Stored data
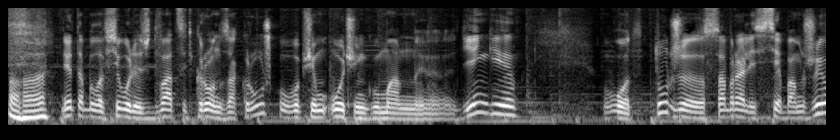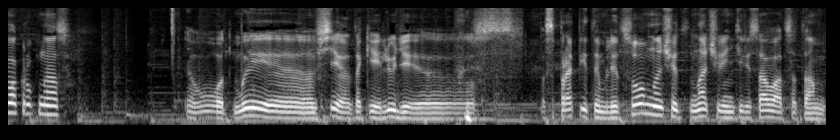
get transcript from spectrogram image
Ага. Это было всего лишь 20 крон за кружку. В общем, очень гуманные деньги. Вот. Тут же собрались все бомжи вокруг нас. Вот. Мы э, все такие люди э, с с пропитым лицом, значит, начали интересоваться там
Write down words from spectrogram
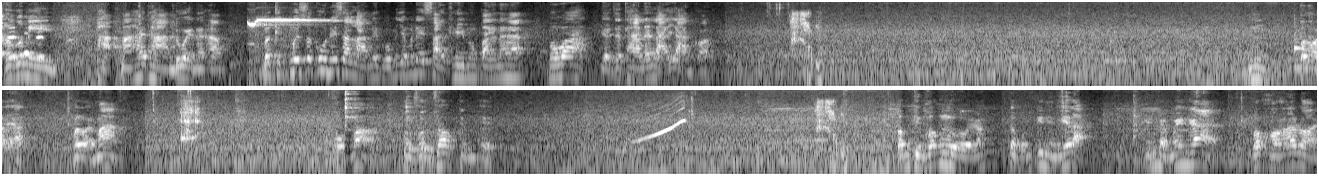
เขาก็มีผักมาให้ทานด้วยนะครับ เมื่อเมื่อสักครู่นี้สลัดเนี่ยผมยังไม่ได้ใส่ครีมลงไปนะฮะ เพราะว่าอยากจะทานหลายๆอย่างก่อน อืมอร่อยอะ อร่อยมาก ผมอะเป็นคนชอบกินเผ็ดความจริงเขาคงโรยนะแต่ผมกินอย่างนี้แหละกินแบบง่ายๆเพราะของอร่อย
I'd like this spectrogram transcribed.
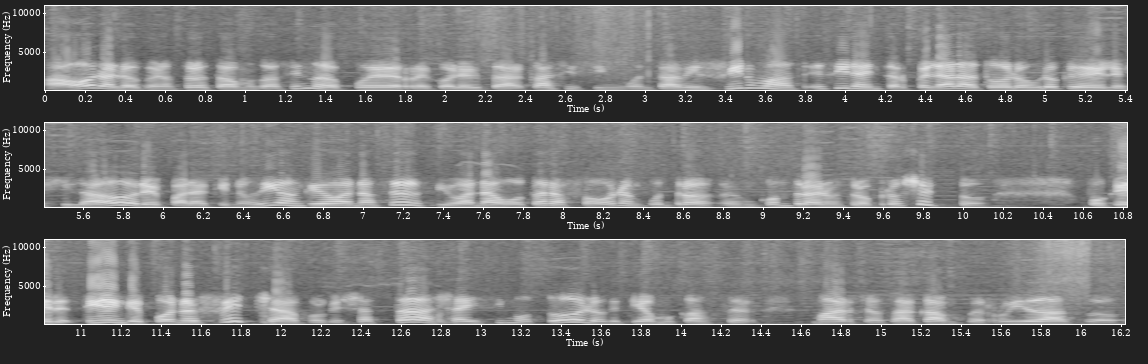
Ahora lo que nosotros estamos haciendo después de recolectar casi 50.000 firmas es ir a interpelar a todos los bloques de legisladores para que nos digan qué van a hacer, si van a votar a favor o en contra, en contra de nuestro proyecto porque tienen que poner fecha, porque ya está, ya hicimos todo lo que teníamos que hacer, marchas, acampe, ruidazo,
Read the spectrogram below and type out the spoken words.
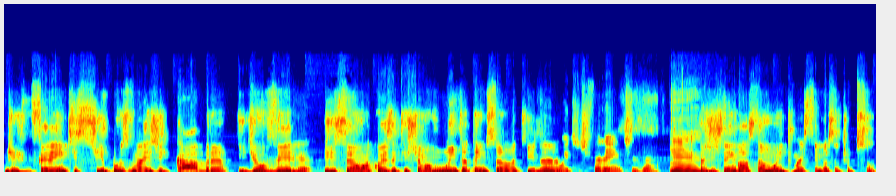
de diferentes tipos, mas de cabra e de ovelha. Isso é uma coisa que chama muita atenção aqui, né? São muito diferentes, né? É. A gente nem gosta muito, mas tem bastante opção.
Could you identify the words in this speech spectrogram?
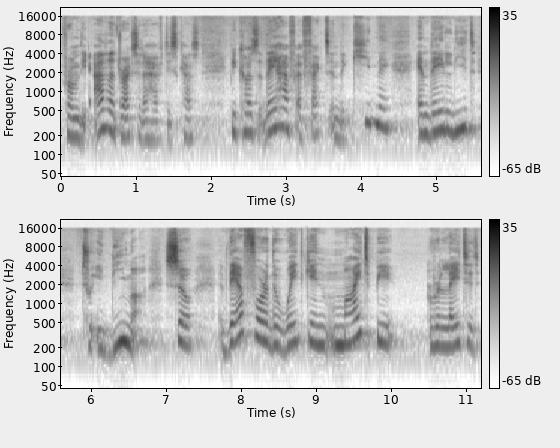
from the other drugs that I have discussed because they have effects in the kidney and they lead to edema. So, therefore, the weight gain might be related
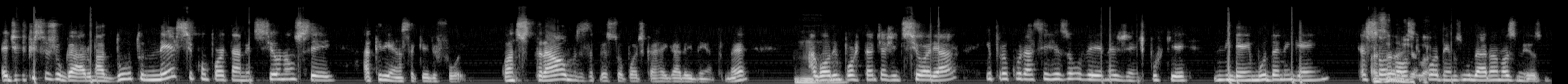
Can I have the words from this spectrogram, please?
é difícil julgar um adulto nesse comportamento se eu não sei a criança que ele foi. Quantos traumas essa pessoa pode carregar aí dentro, né? Uhum. Agora, o importante é a gente se olhar e procurar se resolver, né, gente? Porque ninguém muda ninguém, é só Mas, nós Angela, que podemos mudar a nós mesmos.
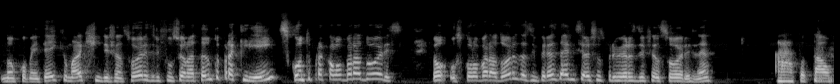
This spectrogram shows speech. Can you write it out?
não comentei, que o marketing de defensores ele funciona tanto para clientes quanto para colaboradores. Então, os colaboradores das empresas devem ser seus primeiros defensores, né? Ah, total.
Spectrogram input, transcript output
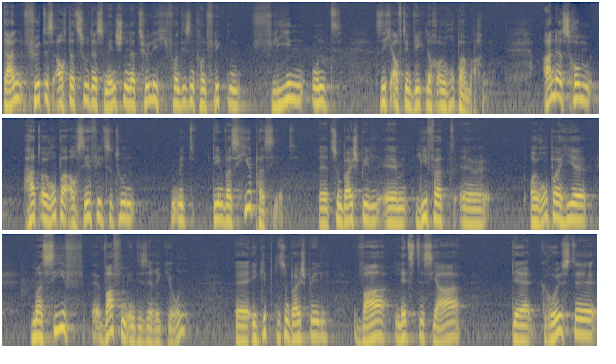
dann führt es auch dazu, dass Menschen natürlich von diesen Konflikten fliehen und sich auf den Weg nach Europa machen. Andersrum hat Europa auch sehr viel zu tun mit dem, was hier passiert. Äh, zum Beispiel ähm, liefert äh, Europa hier massiv äh, Waffen in diese Region. Äh, Ägypten zum Beispiel war letztes Jahr der größte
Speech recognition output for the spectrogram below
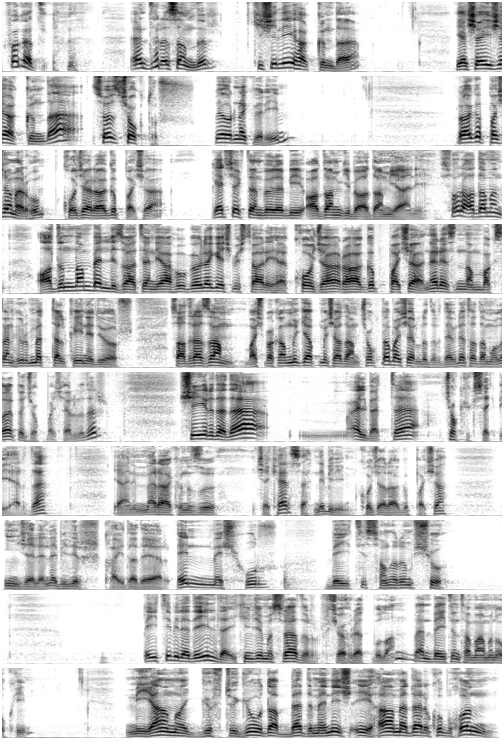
Fakat enteresandır kişiliği hakkında yaşayışı hakkında söz çoktur. Bir örnek vereyim. Ragıp Paşa merhum, koca Ragıp Paşa gerçekten böyle bir adam gibi adam yani. Sonra adamın adından belli zaten yahu böyle geçmiş tarihe. Koca Ragıp Paşa neresinden baksan hürmet talkîn ediyor. Sadrazam, başbakanlık yapmış adam. Çok da başarılıdır. Devlet adamı olarak da çok başarılıdır. Şiirde de elbette çok yüksek bir yerde. Yani merakınızı çekerse ne bileyim Koca Ragıp Paşa incelenebilir, kayda değer. En meşhur beyti sanırım şu. Beyti bile değil de ikinci mısradır şöhret bulan. Ben beytin tamamını okuyayım. Miyanı güftügûda bedmeniş iham eder kubhun.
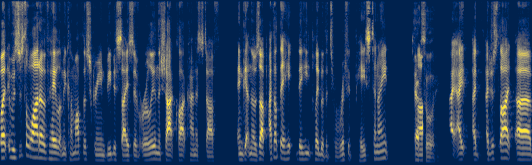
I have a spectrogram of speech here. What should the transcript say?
but it was just a lot of hey, let me come off the screen, be decisive early in the shot clock kind of stuff, and getting those up. I thought they the Heat played with a terrific pace tonight. Absolutely. Um, I, I I just thought uh,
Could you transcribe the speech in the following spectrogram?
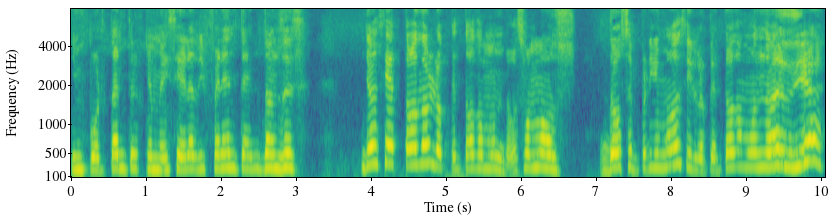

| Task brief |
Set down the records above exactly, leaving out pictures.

| Answer space |
get transcript from spectrogram image
Ага. Это было всего лишь 20 крон за кружку. В общем, очень гуманные деньги. Вот. Тут же собрались все бомжи вокруг нас. Вот. Мы э, все такие люди э, с с пропитым лицом, значит, начали интересоваться там
Write down words from spectrogram
เขาก็มีผักมาให้ทานด้วยนะครับ เมื่อเมื่อสักครู่นี้สลัดเนี่ยผมยังไม่ได้ใส่ครีมลงไปนะฮะ เพราะว่าอยากจะทานหลายๆอย่างก่อน อืมอร่อยอะ อร่อยมาก ผมอะเป็นคนชอบกินเผ็ดความจริงเขาคงโรยนะแต่ผมกินอย่างนี้แหละกินแบบง่ายๆเพราะของอร่อย
I'd like this spectrogram transcribed.
Ahora lo que nosotros estamos haciendo después de recolectar casi 50.000 firmas es ir a interpelar a todos los bloques de legisladores para que nos digan qué van a hacer, si van a votar a favor o en contra, en contra de nuestro proyecto porque tienen que poner fecha, porque ya está, ya hicimos todo lo que teníamos que hacer, marchas, acampe, ruidazo,
Read the spectrogram below and type out the spoken words.
de diferentes tipos, mas de cabra e de ovelha. Isso é uma coisa que chama muita atenção aqui, né? São muito diferentes, né? É. A gente nem gosta muito, mas tem bastante opção.
Could you identify the words in this speech spectrogram?
from the other drugs that I have discussed because they have effects in the kidney and they lead to edema. So, therefore, the weight gain might be related
Can I have the words from this spectrogram, please?
é difícil julgar um adulto nesse comportamento se eu não sei a criança que ele foi. Quantos traumas essa pessoa pode carregar aí dentro, né? Uhum. Agora, o importante é a gente se olhar e procurar se resolver, né, gente? Porque ninguém muda ninguém, é só Mas, nós Angela, que podemos mudar a nós mesmos.
This spectrogram shows speech. Can you write it out?
não comentei, que o marketing de defensores ele funciona tanto para clientes quanto para colaboradores. Então, os colaboradores das empresas devem ser seus primeiros defensores, né? Ah, total.
Spectrogram input, transcript output
dann führt es auch dazu, dass Menschen natürlich von diesen Konflikten fliehen und sich auf den Weg nach Europa machen. Andersrum hat Europa auch sehr viel zu tun mit dem, was hier passiert. Äh, zum Beispiel ähm, liefert äh, Europa hier massiv äh, Waffen in diese Region. Äh, Ägypten zum Beispiel war letztes Jahr der größte
Speech recognition output for the spectrogram below
Fakat enteresandır kişiliği hakkında yaşayışı hakkında söz çoktur. Bir örnek vereyim. Ragıp Paşa merhum, koca Ragıp Paşa gerçekten böyle bir adam gibi adam yani. Sonra adamın adından belli zaten yahu böyle geçmiş tarihe. Koca Ragıp Paşa neresinden baksan hürmet talkîn ediyor. Sadrazam, başbakanlık yapmış adam. Çok da başarılıdır. Devlet adamı olarak da çok başarılıdır. Şiirde de elbette çok yüksek bir yerde. Yani merakınızı çekerse ne bileyim Koca Ragıp Paşa incelenebilir, kayda değer. En meşhur beyti sanırım şu. Beyti bile değil de ikinci mısradır şöhret bulan. Ben beytin tamamını okuyayım. Miyanı güftügûda bedmeniş iham eder kubhun.
I have a spectrogram of speech here. What should the transcript say?
but it was just a lot of hey, let me come off the screen, be decisive early in the shot clock kind of stuff, and getting those up. I thought they the Heat played with a terrific pace tonight. Absolutely. Um, I, I I just thought uh,
Could you transcribe the speech in the following spectrogram?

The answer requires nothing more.